The second Sunday of Advent brings us into touch with Mary's trials and travails on her hero's journey. They are, in a sense, the typical trials of a parent; I know this because I subjected my parents to more than their fair share of such hardships. But Mary's challenges were extraordinary because of the extraordinariness of her call. Mary was the mother of the Son of God who was also the son of Mary; if that's confusing to you, imagine how confusing it must have been for her. Enjoy this week's look at Mary the hero, and perhaps give some thought to how the trials and travails you're facing today may relate to the hero's journey that God has set you on.
Mary endures the typical trials of raising a boy, we can be sure, but she also faces the growing awareness of the scope of her son's heroic journey, and so she must contend with the gradual surrender of her son to the mission of God. At twelve he leaves his parents to take his place among the teachers in the temple. At thirty he enters into public ministry and is driven out of his hometown. He becomes an itinerant teacher, which is to say a homeless, jobless vagabond. He is ridiculed as “a glutton and a drunkard, a friend of tax collectors and ‘sinners.’”
These may seem like Jesus’ trials, not Mary’s, but consider the context. When Jesus is chased out of Nazareth his neighbors name him as the son of Mary; his shame falls on her. Another family faced similar scandal when their blind son was cured by Jesus; out of fear for their repuation that family chose to distance themselves from their son, for “anyone who acknowledged that Jesus was the Christ would be put out of the synagogue.” In the wake of Jesus’ bizarre behavior, his family’s honor was at stake; to stand with him would be to endure isolation from the larger community. Mary suffers on her hero’s journey as she chooses to attend to her son.

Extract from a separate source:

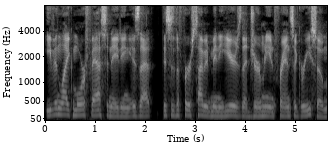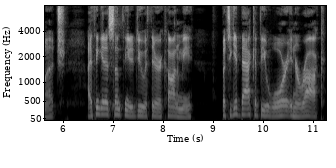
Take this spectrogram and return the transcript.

Meanwhile, the mystery of Jesus’ divinity is only gradually being revealed, and in the process his ties to his earthly family are steadily fraying. “Even his own brothers did not believe in him,” speculating instead that Jesus was "out of his mind.” While strangers flock to him, some members of his family pull away from him; but more to the point, Jesus' attention shifts from them to his disciples, so that for all practical purposes, Mary no longer has a guaranteed audience with her son.